>>

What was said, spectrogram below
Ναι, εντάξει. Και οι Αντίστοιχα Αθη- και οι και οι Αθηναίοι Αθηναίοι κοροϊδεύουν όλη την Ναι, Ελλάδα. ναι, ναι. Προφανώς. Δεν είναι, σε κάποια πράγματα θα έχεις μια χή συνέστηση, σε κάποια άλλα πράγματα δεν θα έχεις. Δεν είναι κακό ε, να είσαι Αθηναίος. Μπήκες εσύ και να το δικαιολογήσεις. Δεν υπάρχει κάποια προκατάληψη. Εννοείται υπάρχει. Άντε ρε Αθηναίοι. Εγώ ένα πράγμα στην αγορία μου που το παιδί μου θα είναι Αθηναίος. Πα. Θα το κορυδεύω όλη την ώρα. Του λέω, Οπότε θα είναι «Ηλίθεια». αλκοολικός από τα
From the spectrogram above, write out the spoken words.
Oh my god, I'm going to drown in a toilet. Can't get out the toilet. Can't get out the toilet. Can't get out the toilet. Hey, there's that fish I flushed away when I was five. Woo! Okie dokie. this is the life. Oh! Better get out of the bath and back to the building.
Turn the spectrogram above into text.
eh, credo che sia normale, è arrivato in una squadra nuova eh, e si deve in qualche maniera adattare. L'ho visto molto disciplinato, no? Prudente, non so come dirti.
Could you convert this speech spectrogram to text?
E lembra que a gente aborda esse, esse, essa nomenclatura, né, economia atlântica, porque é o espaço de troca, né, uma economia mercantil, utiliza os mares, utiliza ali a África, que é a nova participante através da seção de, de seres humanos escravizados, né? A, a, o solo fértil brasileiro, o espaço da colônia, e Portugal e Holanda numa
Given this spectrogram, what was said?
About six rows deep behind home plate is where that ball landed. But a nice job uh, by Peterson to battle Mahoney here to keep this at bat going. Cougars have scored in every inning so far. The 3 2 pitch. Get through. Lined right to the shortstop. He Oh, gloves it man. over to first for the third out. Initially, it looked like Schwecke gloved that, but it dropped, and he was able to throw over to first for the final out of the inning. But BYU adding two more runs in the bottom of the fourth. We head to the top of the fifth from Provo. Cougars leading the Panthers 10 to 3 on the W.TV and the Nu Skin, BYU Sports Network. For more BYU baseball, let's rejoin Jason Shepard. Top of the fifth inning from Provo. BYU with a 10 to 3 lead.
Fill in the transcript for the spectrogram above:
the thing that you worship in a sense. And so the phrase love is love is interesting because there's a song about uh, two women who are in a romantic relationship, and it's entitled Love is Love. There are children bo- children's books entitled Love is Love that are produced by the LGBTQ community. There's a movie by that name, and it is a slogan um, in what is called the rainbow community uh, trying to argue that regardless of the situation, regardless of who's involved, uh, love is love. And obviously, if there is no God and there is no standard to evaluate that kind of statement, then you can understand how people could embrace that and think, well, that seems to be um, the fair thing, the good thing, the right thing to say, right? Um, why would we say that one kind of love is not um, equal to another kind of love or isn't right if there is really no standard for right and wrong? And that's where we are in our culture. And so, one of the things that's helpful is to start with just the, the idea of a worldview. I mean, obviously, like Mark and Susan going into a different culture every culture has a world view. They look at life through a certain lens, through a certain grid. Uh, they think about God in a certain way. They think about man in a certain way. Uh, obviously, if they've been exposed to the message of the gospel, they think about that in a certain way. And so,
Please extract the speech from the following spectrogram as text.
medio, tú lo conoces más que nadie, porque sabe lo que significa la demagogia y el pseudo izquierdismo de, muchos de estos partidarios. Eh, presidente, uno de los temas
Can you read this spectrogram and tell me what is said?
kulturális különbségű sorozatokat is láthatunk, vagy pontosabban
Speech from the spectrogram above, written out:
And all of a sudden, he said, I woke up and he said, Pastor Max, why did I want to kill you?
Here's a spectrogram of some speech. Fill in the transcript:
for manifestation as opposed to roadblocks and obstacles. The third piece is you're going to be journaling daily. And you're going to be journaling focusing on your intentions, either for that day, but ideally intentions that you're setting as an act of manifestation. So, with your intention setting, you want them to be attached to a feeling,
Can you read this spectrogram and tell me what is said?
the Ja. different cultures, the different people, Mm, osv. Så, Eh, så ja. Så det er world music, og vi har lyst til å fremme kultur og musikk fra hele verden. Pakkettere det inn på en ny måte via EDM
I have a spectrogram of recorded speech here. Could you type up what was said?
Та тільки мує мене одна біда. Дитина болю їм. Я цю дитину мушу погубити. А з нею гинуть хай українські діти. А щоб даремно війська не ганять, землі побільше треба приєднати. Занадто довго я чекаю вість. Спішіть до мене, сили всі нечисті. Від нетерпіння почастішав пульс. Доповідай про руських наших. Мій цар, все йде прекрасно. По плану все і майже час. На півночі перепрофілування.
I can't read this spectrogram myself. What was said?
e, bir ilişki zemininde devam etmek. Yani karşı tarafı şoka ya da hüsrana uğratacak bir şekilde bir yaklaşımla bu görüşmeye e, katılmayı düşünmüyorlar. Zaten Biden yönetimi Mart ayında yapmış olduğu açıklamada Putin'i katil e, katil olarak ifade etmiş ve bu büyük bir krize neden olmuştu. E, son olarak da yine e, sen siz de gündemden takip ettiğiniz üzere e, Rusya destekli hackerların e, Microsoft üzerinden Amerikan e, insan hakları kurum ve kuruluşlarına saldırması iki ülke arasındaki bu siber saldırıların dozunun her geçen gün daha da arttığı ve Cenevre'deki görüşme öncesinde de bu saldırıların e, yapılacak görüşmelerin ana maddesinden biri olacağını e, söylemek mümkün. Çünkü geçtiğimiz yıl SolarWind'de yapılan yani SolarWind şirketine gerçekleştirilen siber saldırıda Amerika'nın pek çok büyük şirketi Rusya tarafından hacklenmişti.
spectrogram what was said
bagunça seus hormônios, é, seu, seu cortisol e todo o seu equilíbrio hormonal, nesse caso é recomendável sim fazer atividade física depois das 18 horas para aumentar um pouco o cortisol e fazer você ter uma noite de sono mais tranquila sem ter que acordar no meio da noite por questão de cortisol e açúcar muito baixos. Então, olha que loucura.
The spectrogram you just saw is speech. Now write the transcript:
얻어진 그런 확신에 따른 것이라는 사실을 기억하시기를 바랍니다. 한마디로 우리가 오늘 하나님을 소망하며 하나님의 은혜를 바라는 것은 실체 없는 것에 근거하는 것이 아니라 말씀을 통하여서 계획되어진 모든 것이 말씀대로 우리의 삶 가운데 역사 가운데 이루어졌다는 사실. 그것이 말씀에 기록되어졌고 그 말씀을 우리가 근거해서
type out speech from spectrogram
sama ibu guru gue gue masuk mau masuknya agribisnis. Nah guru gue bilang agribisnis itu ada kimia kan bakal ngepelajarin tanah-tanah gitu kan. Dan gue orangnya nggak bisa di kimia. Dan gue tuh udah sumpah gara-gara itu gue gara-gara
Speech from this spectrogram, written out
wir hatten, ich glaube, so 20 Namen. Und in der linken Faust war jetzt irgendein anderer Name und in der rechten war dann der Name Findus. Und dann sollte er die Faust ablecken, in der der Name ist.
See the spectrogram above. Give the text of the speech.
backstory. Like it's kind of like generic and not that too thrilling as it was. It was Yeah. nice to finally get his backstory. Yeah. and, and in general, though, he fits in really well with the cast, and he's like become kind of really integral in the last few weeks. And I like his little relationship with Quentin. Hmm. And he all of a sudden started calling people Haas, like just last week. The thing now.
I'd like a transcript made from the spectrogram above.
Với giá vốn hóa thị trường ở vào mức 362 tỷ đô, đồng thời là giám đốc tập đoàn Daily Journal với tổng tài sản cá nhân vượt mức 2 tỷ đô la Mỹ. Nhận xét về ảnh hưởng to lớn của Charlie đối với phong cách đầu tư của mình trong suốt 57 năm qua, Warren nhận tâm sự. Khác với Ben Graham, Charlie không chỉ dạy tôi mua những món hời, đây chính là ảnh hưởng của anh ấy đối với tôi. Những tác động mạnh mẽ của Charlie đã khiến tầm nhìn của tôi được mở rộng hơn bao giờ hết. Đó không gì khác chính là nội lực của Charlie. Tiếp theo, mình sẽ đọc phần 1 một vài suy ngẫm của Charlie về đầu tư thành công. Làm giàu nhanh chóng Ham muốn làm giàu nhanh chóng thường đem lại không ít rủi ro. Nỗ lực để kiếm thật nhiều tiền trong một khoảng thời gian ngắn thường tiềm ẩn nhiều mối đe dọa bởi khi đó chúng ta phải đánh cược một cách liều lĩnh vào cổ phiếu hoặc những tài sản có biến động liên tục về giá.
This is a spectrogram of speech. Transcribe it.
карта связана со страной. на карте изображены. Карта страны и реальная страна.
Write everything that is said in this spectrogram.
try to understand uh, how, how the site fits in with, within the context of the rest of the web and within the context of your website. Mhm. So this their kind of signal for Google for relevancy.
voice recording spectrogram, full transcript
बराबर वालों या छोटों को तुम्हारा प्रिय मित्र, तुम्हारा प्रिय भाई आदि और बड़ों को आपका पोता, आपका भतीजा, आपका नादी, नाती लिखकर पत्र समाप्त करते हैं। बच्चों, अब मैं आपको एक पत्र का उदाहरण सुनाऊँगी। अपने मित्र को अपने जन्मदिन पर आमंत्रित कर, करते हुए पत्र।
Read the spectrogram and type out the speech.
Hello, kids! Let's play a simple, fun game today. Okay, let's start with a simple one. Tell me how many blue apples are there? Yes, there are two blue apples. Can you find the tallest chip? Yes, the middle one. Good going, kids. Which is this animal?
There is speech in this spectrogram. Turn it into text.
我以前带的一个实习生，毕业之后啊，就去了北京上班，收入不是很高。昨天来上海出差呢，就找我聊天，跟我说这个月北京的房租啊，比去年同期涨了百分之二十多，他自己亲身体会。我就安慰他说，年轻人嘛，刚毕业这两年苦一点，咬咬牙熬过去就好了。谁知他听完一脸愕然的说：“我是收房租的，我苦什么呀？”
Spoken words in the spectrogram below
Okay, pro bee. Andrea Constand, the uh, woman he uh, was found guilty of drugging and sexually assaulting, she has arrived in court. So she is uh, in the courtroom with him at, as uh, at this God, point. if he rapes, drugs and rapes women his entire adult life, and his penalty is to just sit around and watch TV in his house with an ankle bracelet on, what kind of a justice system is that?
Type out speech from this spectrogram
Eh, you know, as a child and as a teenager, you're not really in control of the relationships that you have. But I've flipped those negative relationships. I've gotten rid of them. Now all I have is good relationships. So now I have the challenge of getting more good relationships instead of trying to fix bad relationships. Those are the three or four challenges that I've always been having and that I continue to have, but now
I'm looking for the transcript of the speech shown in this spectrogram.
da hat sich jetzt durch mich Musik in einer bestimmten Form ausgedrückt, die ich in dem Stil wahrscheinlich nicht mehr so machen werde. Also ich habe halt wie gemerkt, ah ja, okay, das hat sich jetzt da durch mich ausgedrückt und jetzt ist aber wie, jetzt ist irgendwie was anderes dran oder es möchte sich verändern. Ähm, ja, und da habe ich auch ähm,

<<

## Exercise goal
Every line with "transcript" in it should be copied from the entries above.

## Solution
Fill in the transcript for the spectrogram above:
Here's a spectrogram of some speech. Fill in the transcript:
The spectrogram you just saw is speech. Now write the transcript:
I'd like a transcript made from the spectrogram above.
voice recording spectrogram, full transcript
I'm looking for the transcript of the speech shown in this spectrogram.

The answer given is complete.